Almost all of the songs have a quality whereby I want to sing along, and I try to sing along, but there are so many words packed in, and their meanings don’t help give a context to what I should be singing about, so I end up listening to, say, “Kissing the Lipless” and belting out, “You told us of your new life there,” followed by mumbling “with the bum-de-bumming rounds/ or ba-bum-de something sound/with a secret to be found/ defrayed remembrance/ever seeking something some-something doo-de-criminal.” Then finishing it up with a hearty, “it’s HARD TO LEAVE ALL THESE MO-MENTS BEHIND!!”
But even the obscure lyrics have some nice gems. The song “Young Pilgrims,” a soft acoustic song,
contains the nice lines
But I learned fast how to keep my head up ’cause I/
Know I got this side of me that/
Wants to grab the yoke from the pilot and just/
Fly the whole mess into the sea.
Maybe it should be worrisome that I connect with those lyrics.
“Pink Bullets” is another beautiful, mellow song. In this song, the lyrics tell of a romance that ended too soon (I think):
When our kite lines first crossed, we tied ’em into knots/
And to finally fly apart, we had to cut them off/
Since then it’s been a book you read in reverse/
So you understand less as the pages turn/
All of the songs, both slow and fast, blend the instrumentation perfectly. Acoustic guitar drives most of the songs, but the electric guitar adds nice fills and solos. A few of the songs are embellished with strings, and keyboards are thrown into some, but it’s basically a guitar record. Guitars and melodies – I think you’ll notice a theme through my 100 albums. Guitars and melodies.
I can’t remember getting this CD. But songs like “Saint Simon” and “Fighting in a Sack” have stuck with me. I remember them more than I do lullabyes, legos, and La-La-Loopsy. And I didn’t even have to tattoo the reasons why all over my body!

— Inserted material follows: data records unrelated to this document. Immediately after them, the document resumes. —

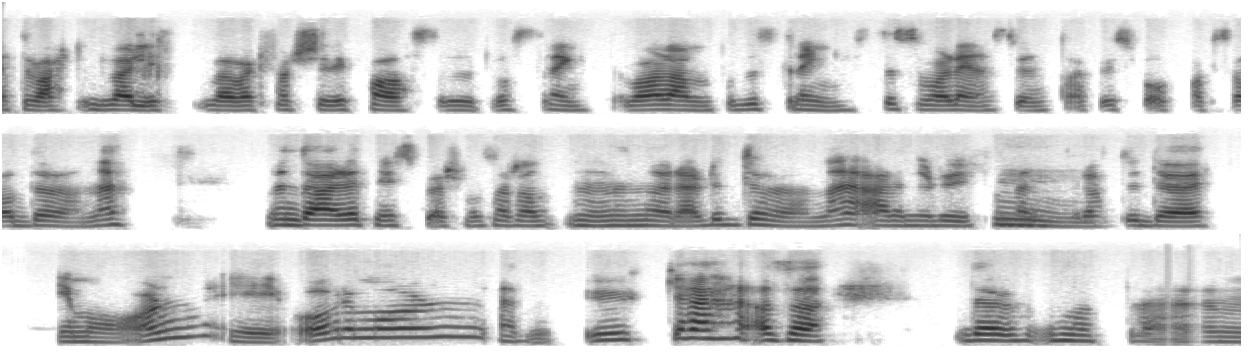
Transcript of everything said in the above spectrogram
etter hvert Det var, litt, det var i hvert fall forskjellige faser hvor strengt det var, da, men på det strengeste så var det eneste unntak hvis folk faktisk var døende. Men da er det et nytt spørsmål som er sånn Når er du døende? Er det når du forventer mm. at du dør i morgen? I overmorgen? En uke? Altså, det er på en måte um,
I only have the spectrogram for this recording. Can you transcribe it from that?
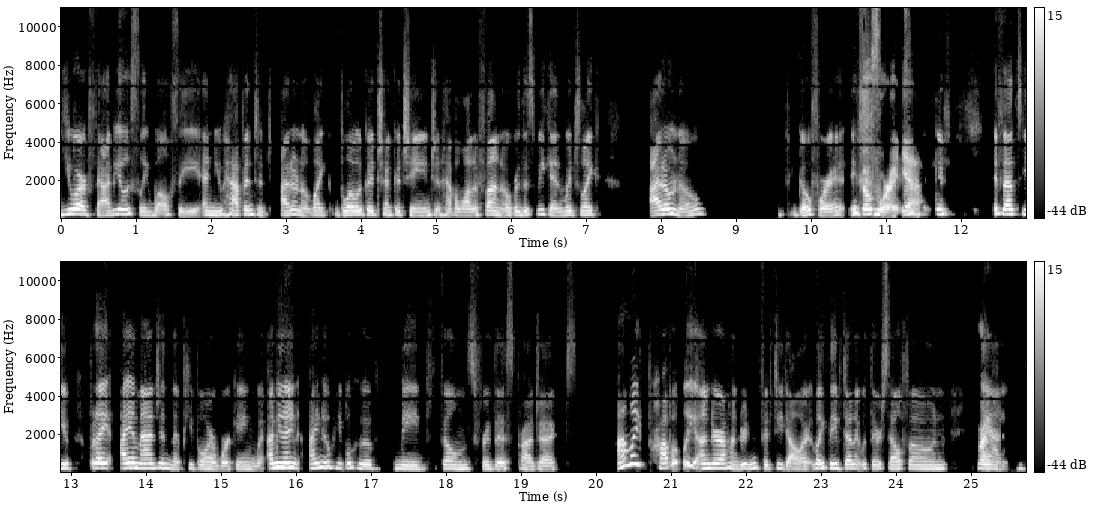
you are fabulously wealthy and you happen to i don't know like blow a good chunk of change and have a lot of fun over this weekend which like i don't know. Go for it if, go for it yeah. if if that's you. But i i imagine that people are working with i mean i i know people who have made films for this project. I'm like probably under $150 like they've done it with their cell phone right. and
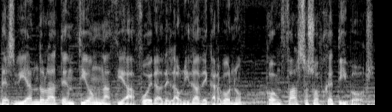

Kissing the Lipless
Mine’s Not a High Horse
So Says I
Fighting in a Sack
Turn a Square
Gone for Good
Those to Come